Since its inception, I’ve been serving this website from a single DigitalOcean droplet in the San Francisco region. This approach has served me well and has provided a good simple solution to run this site as well as my personal Nextcloud instance and any other services I wish to experiment with. However, recently I’ve been reviewing how I can modernize this relatively simple static site for better performance and security. Serving out of a single virtual server is quite sub-optimal for some obvious reasons:
The below is a slightly edited version of advice I used to give at Facebook to engineers I was mentoring, hopefully it is useful to the wider world as well. My current mentorship model is quite a bit more complex than this, I plan to post about that in the future. You’re an engineer, you’ve been here a little while. You’ve done a ton of tasks and learned a bunch about engineering and our technology.

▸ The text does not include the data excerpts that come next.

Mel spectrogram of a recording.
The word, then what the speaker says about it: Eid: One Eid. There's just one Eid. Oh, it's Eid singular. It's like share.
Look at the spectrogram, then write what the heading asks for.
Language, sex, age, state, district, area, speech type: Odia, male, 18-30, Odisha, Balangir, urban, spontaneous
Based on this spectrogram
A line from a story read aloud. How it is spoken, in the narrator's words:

Over the last few weeks I’ve put together a pull request for Packer which should be releasing soon with version 0.5.2. With my usage of Packer and Docker, I’ve always found it an annoyance to have to import the Packer built Docker image separately, using Docker import, rather than have Packer handle importing with a post-processor. Once 0.5.2 releases, the deployment of a Packer built Docker image can be optimized through the use of the docker-push and docker-import post processors, through a build template with post-processors much like the following:
WARNING: The openSUSE base image used here is no longer available due to SUSE Studio being deprecated in favor of the Open Build Service (https://openbuildservice.org/2017/09/27/suse-studio-express/). Much of the content here should still be decently accurate however, so I am keeping this post as an archive and reference. When Dockerfiles Aren’t Enough Dockerfiles are a limited solution to a complex problem: the provisioning of Docker images. Dockerfiles at their core operate much like a simple shell script, being a list of instructions to get from a certain state, or base image, to that of a final state, or output image.

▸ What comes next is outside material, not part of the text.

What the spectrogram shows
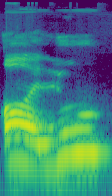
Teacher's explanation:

WARNING: Much of the content here no long exists or is no longer relevant. Of most pressing note is that the SUSE Studio service has been merged with the Open Build Service (https://openbuildservice.org/2017/09/27/suse-studio-express/) changing much of the instructions about building the JeOS images referenced here. I have also deleted the referenced Docker images and Github repositories in this post since they are no longer being maintained. If interested, I can make an updated version of this post using more modern tools.